With the guidance of a wondeful therapist, I’ve come to realize some key issues with my approach. First of all, framing it as “doing better, being better” implies that what I’m doing now is wrong, and that there is something wrong with who I am today. And saying “I’m going to be better” sets me up for a big let down when I lose it the next time. Because, let’s face it, just saying those words doesn’t magically make it so. Learning a new way of dealing with explosive anger isn’t going to happen overnight. So if I’ve promised to be better, and then I’m not, the feelings of shame and guilt are even greater. It’s a pattern that leads to more anger, more shame, more depression. Instead of saying “I’m going to do better”, I now think of it as doing differently. I’m learning new techniques. I am still me: ever evolving me.
The biggest issue I face, though, is that I am trying to live without anger, trying to deny the feeling exists, trying to squash it down. But anger is a very real, albeit a very uncomfortable, feeling. It is physically uncomfortable: we often feel anger in our bodies, the tension and the jaw-clenching I mentioned. Maybe you ball your hands into fists or grind your teeth. Maybe you feel it in your gut. We often feel an intense need to relieve that anger, by yelling or by lashing out: shoving, hitting, kicking. And that may feel like relief, briefly. And then we feel awful for what we’ve done. We might feel even angrier then, at the person who “made” us lose it in the first place, and at ourselves, for losing it. The feeling of discomfort lingers, intensifies.

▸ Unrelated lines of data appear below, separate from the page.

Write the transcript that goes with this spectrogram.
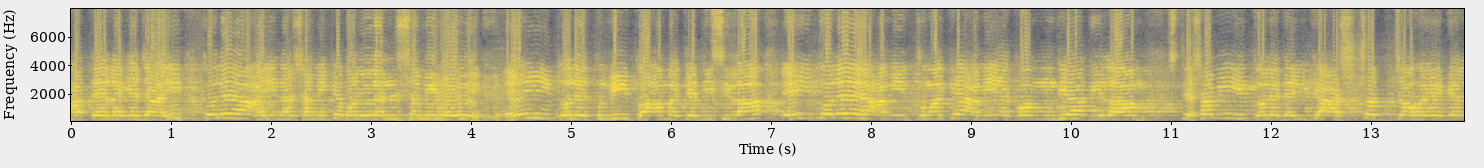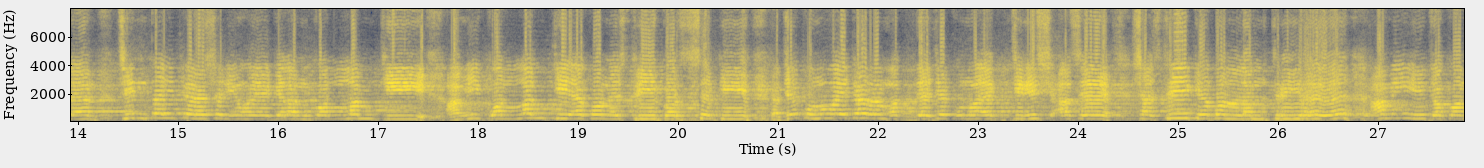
হাতে লেগে যাই। তোলে স্বামীকে বললেন, স্বামী হে এই তোলে তুমি তো আমাকে দিছিলা, এই তোলে আমি তোমাকে আমি এখন দিয়া দিলাম। স্বামী তোলে দেখে আশ্চর্য হয়ে গেলেন পেরেশানি হয়ে গেলেন, করলাম কি? আমি করলাম কি? এখন স্ত্রী করছে কি? যে কোনো এটার মধ্যে যে কোনো এক জিনিস আছে। স্ত্রীকে বললাম, স্ত্রী হয়ে আমি যখন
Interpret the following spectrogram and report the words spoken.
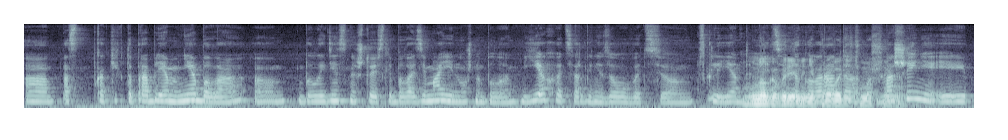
А, Каких-то проблем не было. Э, Было единственное, что если была зима, ей нужно было ехать, организовывать с клиентами Много времени проводить да, в машине. в машине, и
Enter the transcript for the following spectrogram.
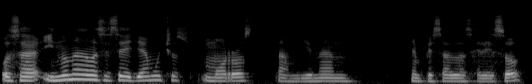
O sea, y no nada más ese, ya muchos morros también han empezado a hacer eso.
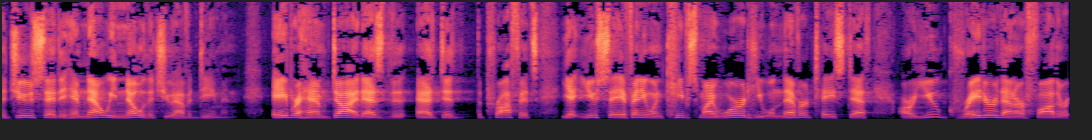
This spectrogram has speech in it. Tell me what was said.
The Jews said to him, Now we know that you have a demon. Abraham died, as, the, as did the prophets, yet you say, If anyone keeps my word, he will never taste death. Are you greater than our father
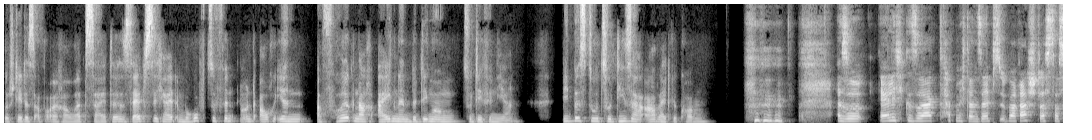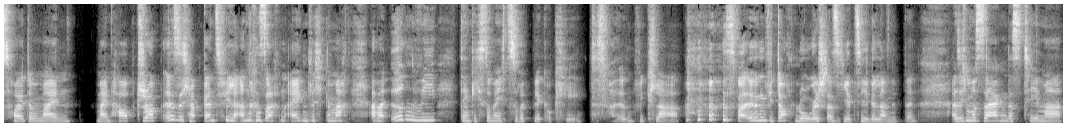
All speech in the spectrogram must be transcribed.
so steht es auf eurer Webseite, Selbstsicherheit im Beruf zu finden und auch ihren Erfolg nach eigenen Bedingungen zu definieren. Wie bist du zu dieser Arbeit gekommen? Also ehrlich gesagt hat mich dann selbst überrascht, dass das heute mein, mein Hauptjob ist. Ich habe ganz viele andere Sachen eigentlich gemacht, aber irgendwie denke ich so, wenn ich zurückblicke, okay, das war irgendwie klar. Es war irgendwie doch logisch, dass ich jetzt hier gelandet bin. Also ich muss sagen, das Thema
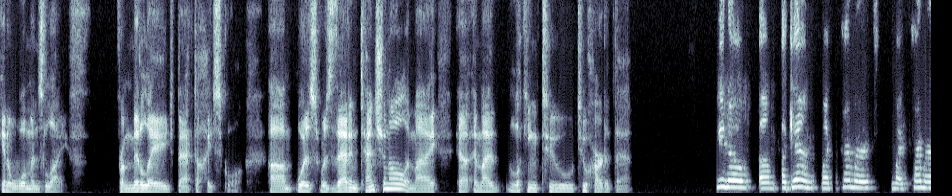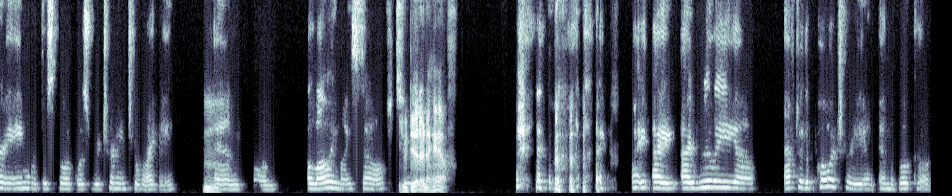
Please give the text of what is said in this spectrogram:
in a woman's life from middle age back to high school um, was was that intentional am i uh, am i looking too too hard at that You know, um, again, my primary my primary aim with this book was returning to writing Hmm. and um, allowing myself to. you did and a half I I I really uh, after the poetry and, and the book of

So what if we just sit with our intense feelings? What if we just give those feelings space to be? Over the past month or so I’ve been trying this. Noticing when my anger is being triggered. Acknowledging it by saying, either in my head or outloud: “I’m really angry right now!” I feel it in my whole body, I feel that urge to strike out, and it is so uncomfortable. I feel my anger peak, and then, gradually, simmer down and finally pass. I’ve noticed that when I do this, I’m actually angry for less time. There are fewer tears shed. My relationship to my kids is unscathed.
The hardest part about sitting with my anger is still dealing with the situation at hand. Since my anger is usually triggered by Aedan getting too rough with his brother, I still have to act. Real life prevails: I can’t just retreat to a quiet room and deep breathe until it passes. For now, I tell Aedan firmly that we don’t push, hit, kick, bite etc. And then I go to Colm, if he needs me, and I hug him and kiss him and make sure he’s okay. I hold his sweet little self until the anger begins to dissipate and then I might address Aedan more fully. For now, it works to get me through the day.
This trick of giving space to uncomfortable feelings works with more than just anger, of course. When I’m feeling depressed or anxious, I’ve begun to just notice these feelings, acknowledge them, and patiently watch for them to pass. And in the same vein, when I am feeling happy, joyful even, I honour those feelings by attending to them, letting them swell and crest and then gently lap at my toes as I wait for the next wave, whatever it might bring.
Were you surprised by unexpected emotions in parenthood? How do you deal with things like anger or deep sadness in your everyday life? I’d love to hear what works for you.